ATLANTA, GA—While medical students everywhere rejoice over the news that Step 1 of the United States Medical Licensing Examination (USMLE) is moving to a Pass/Fail grading system, residency program directors are devastated. Increasingly reliant on the Step 1 numerical score to “weed out” prospective candidates, program directors are dreading the fact they’ll now have to read the rest of the application too.
“Please tell me this is a sick joke,” said Dr. Rachel Pennington, director of an Atlanta-based hospital’s Internal Medicine residency program. “That Step 1 score used to save me so much time. If your score was really low, I just ignored the rest of the application.
“And if your score was high…well, I still didn’t read it. But, I’d at least invite you for an interview, during which I definitely didn’t listen to you.”
Sources tell us that most program directors don’t even see residency candidates as real people. “They’re just a number to me—a walking, talking USMLE numerical score,” said Hugh Esemele, another program director. “But before you rip us for that, just remember that these people are about to become medical residents, and no one treats residents as real people.
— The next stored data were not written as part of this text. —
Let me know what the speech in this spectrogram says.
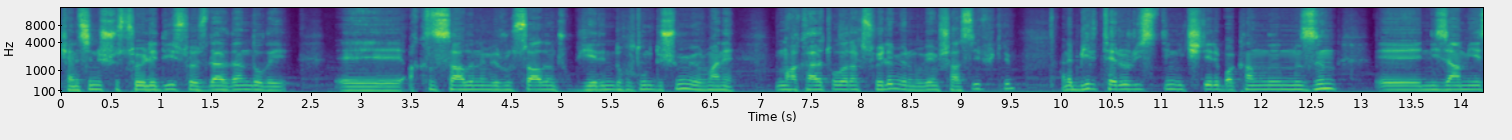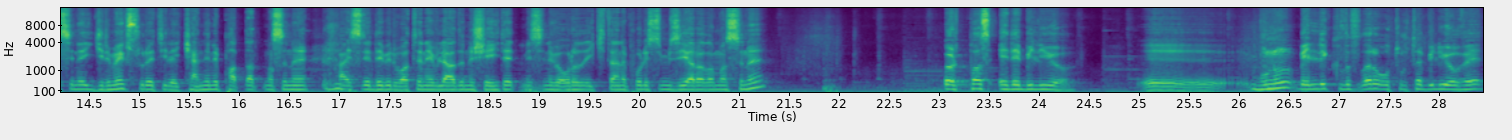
kendisinin şu söylediği sözlerden dolayı e, akıl sağlığının ve ruh sağlığının çok yerinde olduğunu düşünmüyorum. Hani bunu hakaret olarak söylemiyorum. Bu benim şahsi fikrim. Hani bir teröristin İçişleri Bakanlığımızın e, nizamiyesine girmek suretiyle kendini patlatmasını, Kayseri'de bir vatan evladını şehit etmesini ve orada iki tane polisimizi yaralamasını örtbas edebiliyor. Ee, bunu belli kılıflara oturtabiliyor ve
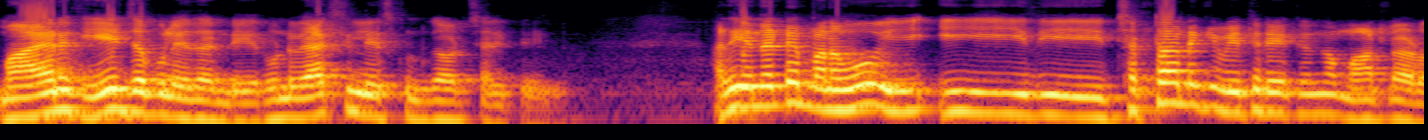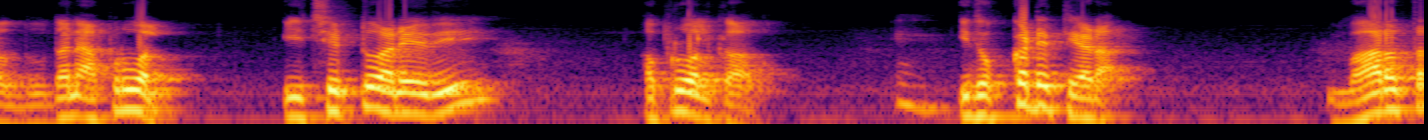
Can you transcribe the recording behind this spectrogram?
మా ఆయనకి ఏ జబ్బు లేదండి రెండు వ్యాక్సిన్లు వేసుకుంది కాబట్టి చనిపోయింది. అది ఏంటంటే మనము ఈ ఈ ఇది చట్టానికి వ్యతిరేకంగా మాట్లాడొద్దు దాని అప్రూవల్. ఈ చెట్టు అనేది అప్రూవల్ కాదు. ఇది ఒక్కటే తేడా. భారత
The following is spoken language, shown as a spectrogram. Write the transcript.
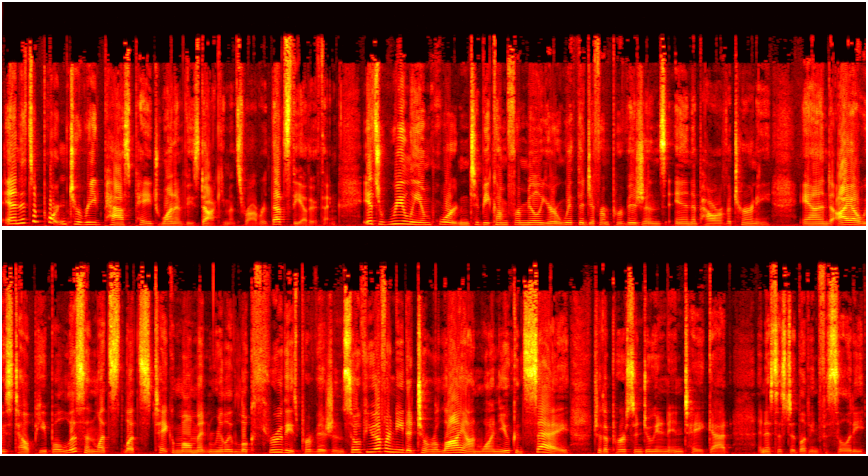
And it's important to read past page one of these documents, Robert. That's the other thing. It's really important to become familiar with the different provisions in a power of attorney. And I always tell people, listen, let's let's take a moment and really look through these provisions. So if you ever needed to rely on one, you could say to the person doing an intake at an assisted living facility,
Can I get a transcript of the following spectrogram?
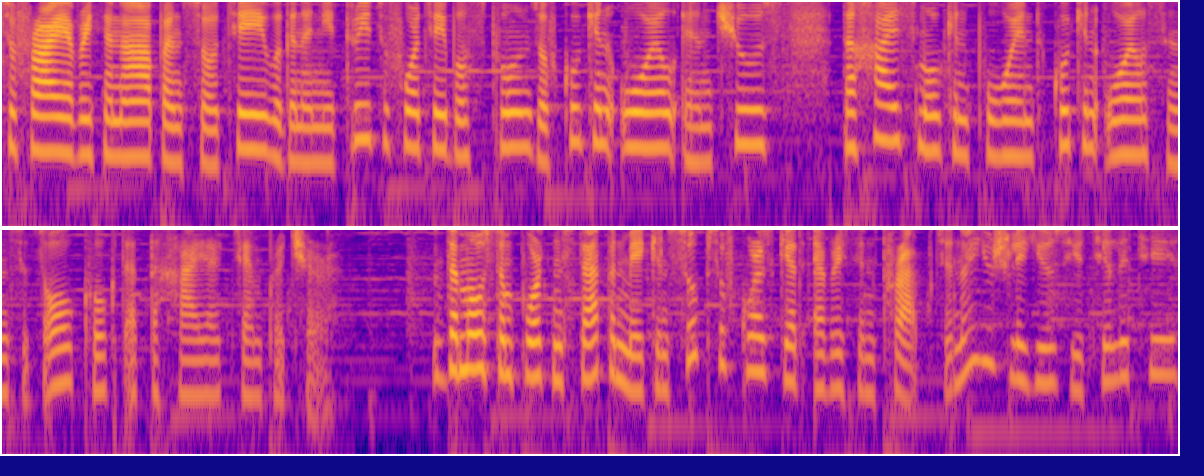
to fry everything up and saute, we're gonna need three to four tablespoons of cooking oil and choose the high smoking point cooking oil since it's all cooked at the higher temperature. The most important step in making soups, of course, get everything prepped. And I usually use utility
We’re simply preparing them for that inescapable reality.”
However, program directors will now need to consider the whole application. They may even have to—gulp—read personal statements again. “I haven’t read an applicant’s essay in 15 years,” said Dr. Pennington, who’s been a program director for 15 years and a day. “I don’t think I can handle reading those again. I don’t really care why you wanna help people (boring!), or how you wanted to be a hospitalist since you were in diapers (lying!), or which of your dead relatives inspired you the most (just kill me now).”
To address this developing crisis, the despondent residency program directors of America held an emergency meeting earlier this morning. After condemning the USMLE scoring change, they ultimately conceded defeat and reluctantly acknowledged that they’ll now have to read entire applications and engage in meaningful conversations with candidates.
That is, until Dr. Esemele noticed something interesting about the application. “OMG, you guys, I’ve never noticed this before because I’ve never looked beyond the Step 1 score, but there’s a Step 2! Who knew?! And it’s still a numerical score!”
“Hallelujah!” replied the other directors in unison as they all tossed their piles of personal statements into the fireplace and popped open a bottle of champagne.